This is where Porton Man comes in. It’s name is derived from Porton Down, the location of Dstl, where Britain once developed biological and chemical weapons and is now dedicated to developing ways of detecting and countering them. The robot was designed by i-bodi Technology Ltd and is the only animatronic robot of its type in the UK.
Porton Man is designed to be more than a clothes horse. Suspended in its motorized frame, it’s built to act as a realistic replacement for a soldier for testing purposes. Using advanced lightweight materials derived from Formula 1 racers, the latest animatronics, and kitted out with over 100 sensors, it can determine how well and NBC suit provides protection with walking, marching, running, sitting, kneeling, and even while sighting a weapon while providing scientists with real-time data analysis.
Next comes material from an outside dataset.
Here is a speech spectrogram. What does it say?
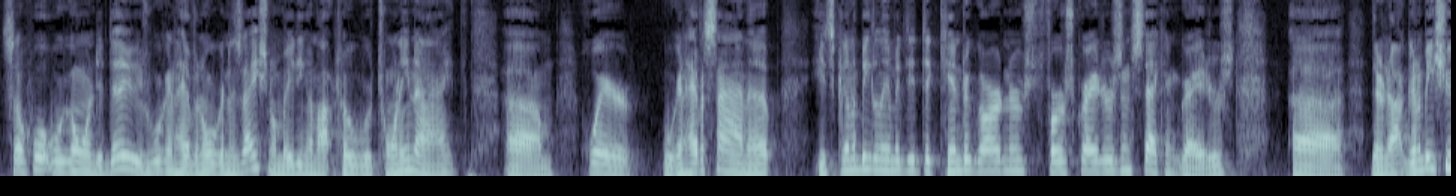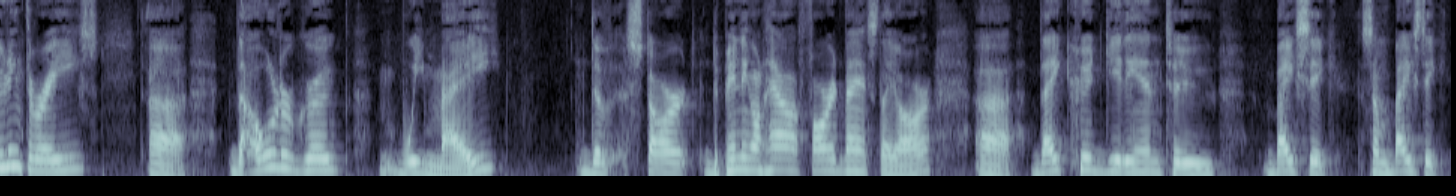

“Our brief was to produce a lightweight robotic mannequin that had a wide range of movement and was easy to handle," says Jez Gibson-Harris, Chief Executive Officer of i-bodi Technology. "Of course there were a number of challenges associated with this and one way we looked to tackle these challenges was through the use of Formula 1 technology. Using the same concepts as those used in racing cars, we were able to produce very light but highly durable carbon composite body parts for the mannequin.”
The video below shows Porton Man showing off his moves.